The writers’ task was certainly not made easy by the unconventional first-season premise of the show. We were a little nervous at first because of our reservations about Brody. Was Carrie being misled by her anxiety, or was he indeed a terrorist? By the end of the season, Homeland skillfully addressed those issues while maintaining our mild sympathy for Brody.
Nazir had been brainwashed, yet he still had enough compassion left in him to be stopped from blowing himself up by his daughter’s plea. Nevertheless, despite their and his best attempts, he stayed very far away from his family. And in order to preserve himself, he was vicious enough to ruin Carrie, who he knew had fallen deeply in love with him.
The authors of this season made the decision to end Brody and Carrie’s developing romance. They committed a grave error. Brody, played by Damien Lewis, can out as dishonest even when he’s attempting to be truthful. With the squashed-together face of a man struggling to contain his fart in the middle of a bench-pressing session, he expresses his feelings. It hurt more to see him say sweet nothings.
Lewis may have been able to make the adjustment, but even so, sending Brody down that path ruined what little connection he had left with his family. Plus, it made Carrie look like a total moron. Yes, Nicholas, you are the reason I got electroshock treatments, but I just can’t give you up.
Of course, it’s likely that the authors want to disclose at some point in the upcoming season that Brody is still a terrorist and that he was the one behind the recent incident at Langley. However, I fail to see how they could; if they did, Carrie would be guilty of both a criminal offense for aiding his escape and a criminal offense for trusting him. Therefore, I think we have to assume that Brody’s quiet assertions are sincere.

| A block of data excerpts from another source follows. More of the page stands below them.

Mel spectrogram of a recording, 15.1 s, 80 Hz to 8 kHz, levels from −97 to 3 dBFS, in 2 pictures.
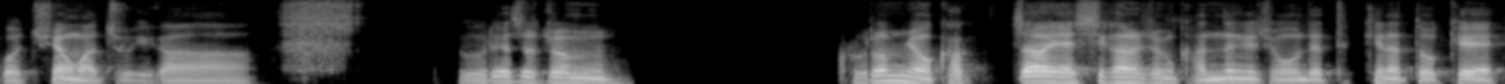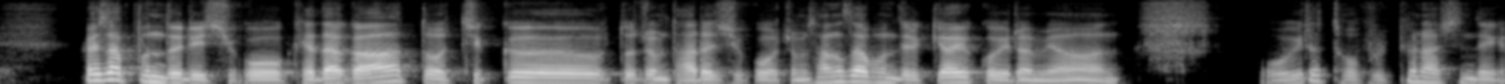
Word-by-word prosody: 그 - - -5
취향 - - -1
맞추기가. 80 -4 -7 1.0
그래서 135 - -3
좀 115 -7 -3 1.0
그럼요. 145 -3 +1
각자의 125 +6 +3
시간을 130 0 +1
좀 115 -2 -4
갖는 100 +4 -2
게 105 - -1
좋은데 95 -1 -4
특히나 - - -4
또 - - -2
이렇게 - - -1 0.5
회사분들이시고 125 - +3
게다가 120 +8 +5
또 110 -4 0
직급도 125 -4 +2
좀 110 -2 -2
다르시고 95 0 -2
좀 95 +1 -6
상사분들 130 -7 +1
껴있고 130 -5 +2
이러면 90 -3 -2 0.7
오히려 95 - -7
더 100 -1 -11
불편하신데 115 +1 -6
이게 - - -10
110 Hz, 300 characters per minute, -24 LUFS, 95-130 Hz, 1.0 s, 게다가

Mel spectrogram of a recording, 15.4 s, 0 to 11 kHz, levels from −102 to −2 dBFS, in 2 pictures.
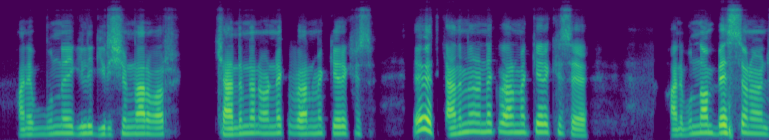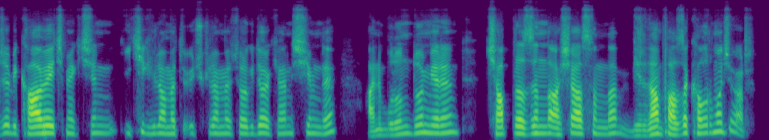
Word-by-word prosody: hani, 140 +2 -4
bununla 170 +3 -4
ilgili 170 0 -3
girişimler 160 +2 0
var. 150 0 -4 0.3
Kendimden 160 +5 +1
örnek 170 +2 -3
vermek 160 +1 -2
gerekirse, 165 -1 -4 0.4
evet, 245 -3 +6
kendimden 180 +8 +1
örnek 205 0 -3
vermek 195 -1 0
gerekirse, 175 -10 -1 0.8
hani, 130 +1 -3
bundan 180 +3 0
5 185 -1 +7
sene 185 -3 -1
önce 165 +2 -3
bir - - -2
kahve 165 +2 +9
içmek 170 -2 -3
için 175 +5 -8
2 190 +3 -6
kilometre, 165 0 -4
3 170 - -10
kilometre 170 0 -5
yol 165 - -2
gidiyorken 165 -1 -3
şimdi, 170 +2 -4 0.3
hani, 130 0 -3
bulunduğum 170 +7 -2
yerin 180 +3 +1 0.3
çaprazında, 165 +1 +3
aşağısında 160 -1 +1
1'den 135 +7 +5
fazla 140 +4 +5
kavurmacı 185 +4 0
var. - - -8
170 Hz, 150 wpm, -26 LUFS, 155-180 Hz, 0.8 s, kahve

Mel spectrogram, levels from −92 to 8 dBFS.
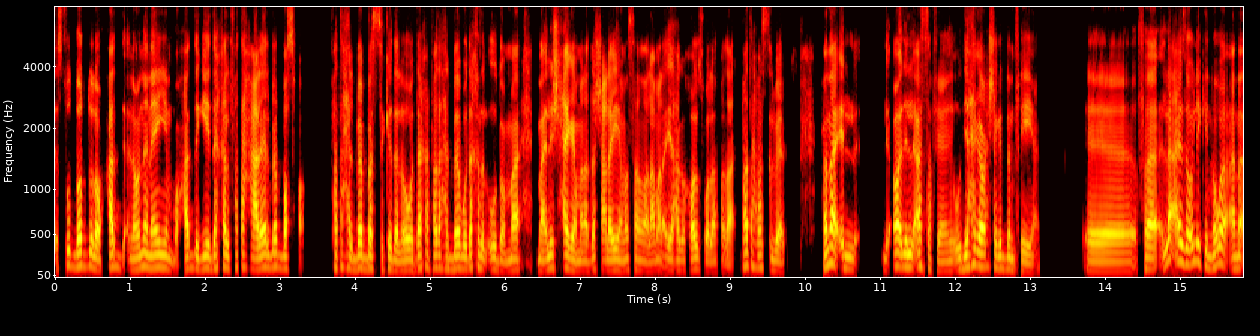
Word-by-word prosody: الصوت 160 -1 -4
برضه 150 +1 +2
لو - - +3
حد 135 - +4
لو 120 +1 0
أنا 145 +2 0
نايم 135 0 -1
وحد 125 +1 -1
جيه 130 +1 0
دخل 135 +1 -1
فتح 140 -2 -6
عليَّ 120 +3 +6
الباب 145 0 -2
باصحى، - - 0 0.4
فتح - - -5
الباب - - +2
بس - - +7
كده - - -1
اللي - - -1
هو 115 - +2
دخل 135 +4 0
فتح 135 -1 -2
الباب 130 +1 +1
ودخل 140 +2 -1
الأوضة 125 -1 -4
ما 115 +3 0 0.2
ما 110 - +1
قاليش 135 +5 0
حاجة 130 -5 +4
ما 105 -1 -5
ناداش 120 +1 -3
عليّا 110 0 +2
مثلًا، 115 +1 -5
ولا 100 -1 -2
عمل - - -2
أي - - 0
حاجة 110 0 -5
خالص 120 +2 -1
ولا 100 0 -3
فتح - - -3
فتح 145 -2 -1
بس 135 - -5
الباب، - - -3 0.5
فأنا - - +6
ال 130 -2 -2 0.5
آه 150 - +8
للأسف 145 +1 0
يعني 100 +1 -6
ودي 120 +6 -1
حاجة 165 -4 +3
وحشة 145 -1 -2
جدًا 125 -2 -4
فيَّ 95 -3 -5 0.7
آآ، 100 0 0
فلأ 125 -1 +2
عايز 200 - +1
أقول 175 - +1
لِك 190 -6 -3
إن 130 - -7
هو - - +3
أنا 125 - -1
125 Hz, 230 wpm, -22 LUFS, 110-140 Hz, 0.7 s, آه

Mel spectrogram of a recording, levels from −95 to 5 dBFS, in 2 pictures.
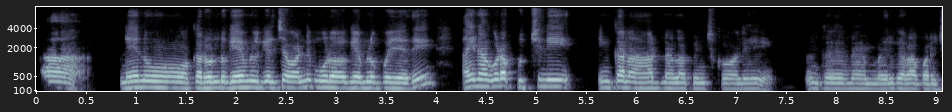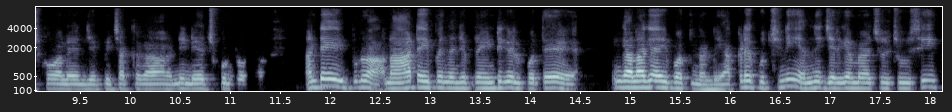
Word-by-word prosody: ఆ! - - +3 0.7
నేను 170 +1 +3 0.4
ఒక 150 +2 -8
2 160 +1 +4
గేములు 170 +1 +4
గెలిచేవాడిని, 165 +2 +1
మూడో 170 -1 +4 0.2
గేములు 160 0 +2
పోయేది. 150 0 +1 0.4
అయినా 190 +2 +2
గూడా, 205 +2 +5
కూర్చొని 190 +2 -2 0.5
ఇంకా 165 +1 -2
నా 160 - 0
ఆడను 150 -1 -5
ఎలా 145 0 -1
పెంచుకోవాలి, 140 -1 -6 0.6
ఇంక 145 -1 -9 0.3
నేను 135 -1 -6
మెరుగ 140 +2 -4
ఎలా 135 0 -1
పరుచుకోవాలి, 130 0 -3
అని 125 - -6
చెప్పి 125 +1 -7
చక్కగా 130 0 -3 0.2
అన్నీ 135 +2 -4
నేర్చుకుంటూంటం. 135 0 -5 0.5
అంటే 205 +5 +3 0.2
ఇప్పుడు 165 +1 -6 0.3
నా 145 - +3
ఆట 165 - +2
అయిపోయిందని 160 -2 0
జెప్పి 150 0 -3
ఇంటికెళ్ళిపోతే 150 -1 0 0.6
ఇంకలాగే 170 +1 +7
అయిపోతుందండి. 135 -7 -2
అక్కడే 175 +7 -1
కూర్చొని 170 +5 -3
అన్నీ 150 +3 +1
జరిగే 150 +1 +2
మ్యాచులు 145 0 -3
చూసి. 150 +4 -3
150 Hz, 140 wpm, -23 LUFS, 140-165 Hz, 0.7 s, ఇంకలాగే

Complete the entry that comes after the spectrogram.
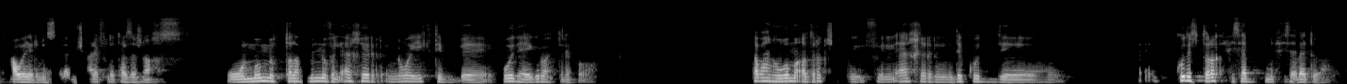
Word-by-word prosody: تحوير، 115 +1 +5
ارسلها 105 0 -6
مش 110 - -13
عارف 115 0 -5
لكذا 115 0 -2
شخص، 110 0 -9 0.3
والمهم 130 +7 +5
اتطلب 140 0 +1
منه 150 0 +3
في - - 0
الآخر 150 -1 0
إن 125 0 -6
هو 140 +1 +1
يكتب 130 -4 -4 0.5
Code 145 -2 +4
هييجي 115 0 +1
له - - 0
على 120 - -7
التليفون. 110 -2 -11 1.6
طبعًا 155 0 +4
هو 145 0 +5
ما 140 -3 +2
أدركش 130 +4 -2
ف - - -14
في - - -10
الآخر 130 0 -3
إن 115 -1 -5
ده 135 - +2
Code 120 -3 -4
آآ 110 0 -3 1.2
Code 185 - +11
اختراق 165 -3 +4
حساب 135 0 -1
من 115 - -4
حساباته 120 -2 -1
يعني. 100 0 -13
125 Hz, 160 wpm, -23 LUFS, 115-140 Hz, 1.6 s, Code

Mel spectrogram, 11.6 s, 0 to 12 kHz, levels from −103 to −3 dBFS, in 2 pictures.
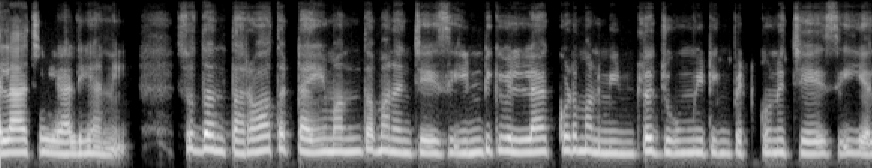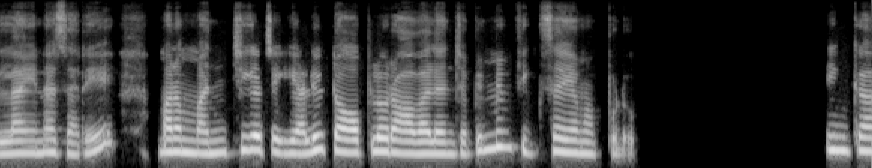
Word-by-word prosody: ఎలా 225 +1 +7
చేయాలి 210 -2 +2
అని. 275 - -4 0.4
సో, - - -6
దాని 265 -4 +6
తర్వాత 245 +5 +1
టైమ్ 230 +1 +2
అంతా 235 +1 0
మనం 230 -3 +1
చేసి, 215 0 0
ఇంటికి 245 +3 -1
వెళ్ళాక 230 +1 +2
కూడా 255 0 +2
మనం 225 -2 0
ఇంట్లో 205 +4 +2
జూమ్ 220 0 -1
మీటింగ్ 220 -2 -4
పెట్టుకొని 220 +1 -4
చేసి, 205 0 -2 0.2
ఎలా 210 +1 +1
అయినా 220 +1 -2
సరే 220 +7 -3 0.5
మనం 235 -1 +3
మంచిగా 225 +5 0
చేయాలి. 210 +3 +1
టాప్‌లో 230 +1 +4
రావాలి 205 0 +2
అని 200 - -6
చెప్పి 250 +6 -3
మేము 305 -1 -2
ఫిక్స్ 220 +2 -7
అయ్యాం 220 -2 +1
అప్పుడు. - - -11 1.4
ఇంకా 250 -1 +1
225 Hz, 175 wpm, -23 LUFS, 210-240 Hz, 1.4 s, ఎలా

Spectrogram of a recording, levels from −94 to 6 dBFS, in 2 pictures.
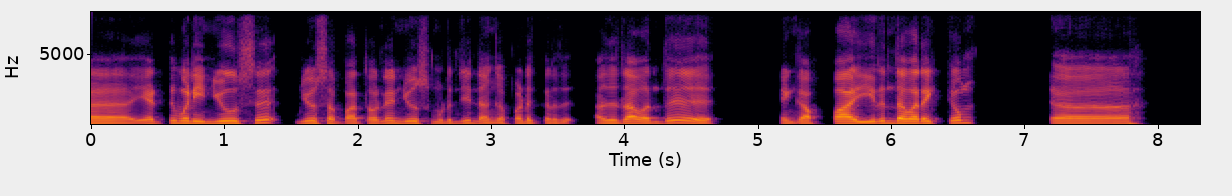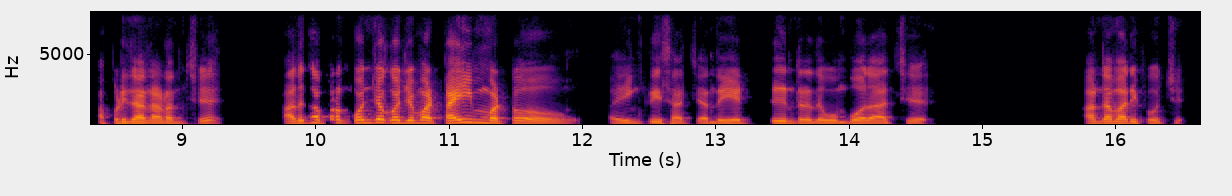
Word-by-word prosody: அ - - +2 0.3
8:00 145 +4 -5
மணி 160 -3 +3
news, 170 +4 +1 0.3
நியூஸ 165 -3 -1
பாதோன்னே, 135 +5 -2
news 160 -1 -2
முடிஞ்சு 130 +7 -5
நாங்க 115 -1 -2
படுக்குறது. 115 -4 -4 0.2
அதுதான் 135 +4 +2
வந்து 130 +8 -3 0.8
எங்க 125 - -6
அப்பா 155 +5 +2 0.2
இருந்த 165 +2 +3
வரைக்கும் 160 +5 +1 0.7
அ - - +2 1.1
அப்படிதான் 140 -2 +3
நடந்துச்சு. 130 - -2 0.6
அதுக்கப்புறம் 210 +5 0
கொஞ்சம் 210 +1 +4
கொஞ்சமா, 190 +1 +4 0.2
டைம் 210 +4 +7
மட்டும் 175 -2 +1 0.6
அ - - -6
இன்க்ரீஸ் 130 -1 -4
ஆச்சு. 105 +3 -8
அந்த 125 - -2
8ன்றது 135 0 -2
9தாச்சு. 120 -3 -1 1.3
அந்த 145 +1 +2
மாறி 150 -1 +3
போச்சு. 115 -9 -7
145 Hz, 120 wpm, -24 LUFS, 130-170 Hz, 1.3 s, டைம்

I imagine Howard and Alex thought that Brody’s role as the antagonist couldn’t continue through season two, leaving us to wonder where his sympathies rested. However, considering the alternative they presented, they were incorrect.
The other major source of stress in season one, Carrie’s mental instability, was also ignored at the same time. That was a more reasonable decision. They most likely worried that the plot would leave them with nowhere to go. However, I believe they were in error. When Carrie is insane, she’s far more fascinating, and no one portrays crazy like Claire Danes.
Homeland’s shortcomings—cheaply filmed action scenes, dialogue that was hit or miss, and an occasionally lax approach to the plot—were concealed by the drama of Carrie vs. Brody in the first season. With the show’s fundamental issues so misguided this season, the other issues were quite apparent and appeared to get worse with each new episode. (Incidentally, I’m not just complaining without suggesting alternatives; in the previous recap, I suggested four paths Homeland could have gone to produce a more fulfilling season.)
I believe I’ve expressed my opinions about this episode, so I’ll just leave you with this: whether Homeland runs three seasons or ten, we will never find out how an explosive-filled SUV ended up parked outside a CIA headquarters auditorium that was hosting a meeting between the top brass and the secretary of defense. We won’t receive a response because it is utterly improbable that the agency’s security would ever permit that SUV to be there. If you want to be compared to Le Carré, you must perform significantly better on your major, season-ending reveal.
In this candid critique, the author, with a personal connection to Homeland’s showrunners, laments the decline of the series in its second season. While the first season held promise, the departure from character growth and the romantic arc between Brody and Carrie disappointed. The article highlights missed opportunities for a more fulfilling narrative and criticizes the show’s weaker aspects. Ultimately, it’s a plea for Homeland to live up to its potential and deliver a more compelling season.